To sit in Sophia House living room with the sangha: silent, smiling, still

To read any sequence of syllables–text, letter, message, email–from Eileen McGrath Mosher

— originally in May 2013 notebook, updated

Western Reverence for Life

General William Westmoreland once said
“The Oriental doesn’t place
The same high value on life
As does a Westerner
In the Orient life is cheap
It doesn’t matter”

The general said this in 1972
27 years after a war
When one group of Westerners
German Westerners
Eliminated millions of people
Deemed subhuman

It was also 27 years before
That another group of Westerners
Westmoreland’s own U.S. Westerners
Decimated city (fire bombing)
After city after city (atomic bombing)
Filled with Japanese civilians

It was also a few years before
Under Westmoreland’s guidance
That U.S. troops sought vindication
Of their presence in southern Vietnam
By means of body counts–
The more Vietnamese corpses, the more proof we must be winning
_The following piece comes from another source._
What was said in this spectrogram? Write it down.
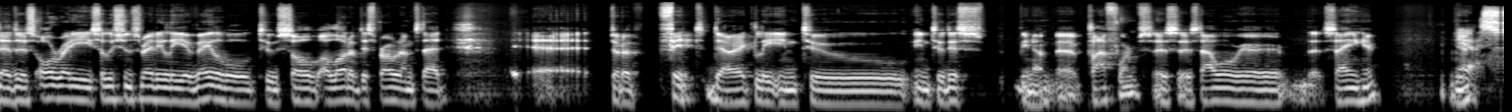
that there's already solutions readily available to solve a lot of these problems that uh, sort of fit directly into into this you know uh, platforms. Is is that what we're saying here? Yeah. yes.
Twenty years after Westmoreland spoke thus
After the demise of the Soviet Union
A new enemy needed to be identified
And so the U.S. and its allies faced a clash of civilizations
With those who evidently did not have the same values
As the West manifested decade after decade

 

–Westmoreland quotation taken from 1974 documentary, Hearts and Minds